A new line of organic beans is breaking through the “sea of sameness” in the organic shelf-stable vegetables category through the use of a stand-up pouch decorated with fresh and fun illustrations. The five varieties of beans in pouches were launched by startup company Green Valley Foods, LLC out of Salem, OR, in October 2015 along with four canned bean varieties, one canned pumpkin product, and three canned seasonal vegetables – all with the same lively graphics.
“Green Valley wanted to create packaging that disrupted the aisle, but also captured a younger, health-conscious audience: the adventurous, better-for-you Millennial Mom,” says Pete Chieffo, Associate Creative Director for CBX, the firm responsible for designing the package graphics. “The canned category relied on a gritty, natural palette of earth tones and farm cues.
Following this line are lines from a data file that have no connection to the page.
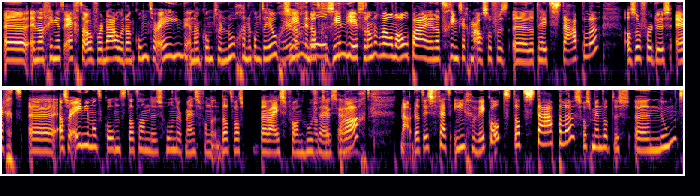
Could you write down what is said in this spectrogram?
Eh, en dan ging het echt over, nou, dan komt er één en dan komt er nog en dan komt er heel gezin. En dat gezin die heeft dan ook nog wel een opa. En dat ging zeg maar alsof het, eh, dat heet stapelen. Alsof er dus echt, eh, als er één iemand komt, dat dan dus honderd mensen van, dat was bewijs van hoe ze het bracht. Nou, dat is vet ingewikkeld, dat stapelen, zoals men dat dus noemt.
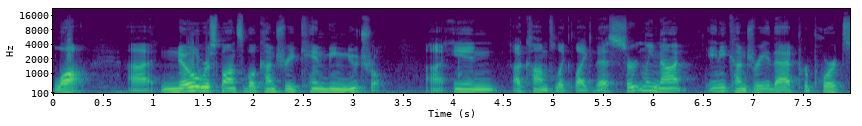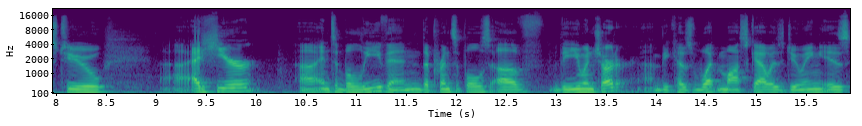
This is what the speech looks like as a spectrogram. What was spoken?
law. Uh, no responsible country can be neutral uh, in a conflict like this. Certainly not any country that purports to uh, adhere uh, and to believe in the principles of the UN Charter, uh, because what Moscow is doing is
While these cue the natural organic aspect shoppers are looking for, there wasn’t anything that spoke to our target’s desire to make food fun and creative for her family.”
Through research involving both East and West Coast Millennial Moms, Green Valley and CBX learned that organics had changed over the past several years, “with Millennials expecting their organic brands to match their optimistic and adventurous lifestyle, rather than traditional organic category cues,” says Chieffo.
Adds CBX CEO and Managing Partner Gregg S. Lipman, “We saw that there was an opportunity here for something innovative and differentiated. The ‘classic’ organic cures were no longer on the menu. We were on a mission to create a vibrant, playful, honest offering that would spark optimism and creativity, catering to today’s busy but conscious consumers.”
The first and greatest differentiator is the use of a 15.5-oz stand-up pouch with a tear notch at the top for five varieties of beans. Graphics for the pouches and cans include illustrations of a green valley, vibrant veggies, and purple mountains, topped by a yellow sun orb, along with simple typography. “We wanted the fonts to feel hand-drawn with character, right from the farmer’s hand,” Chieffo says. “The depiction of the beans and veggies was a take on ‘farm to table,’ with a modern edge, elevating the product with a top-down shot.” The back of the packages contain recipes.
Originally published by Packaging World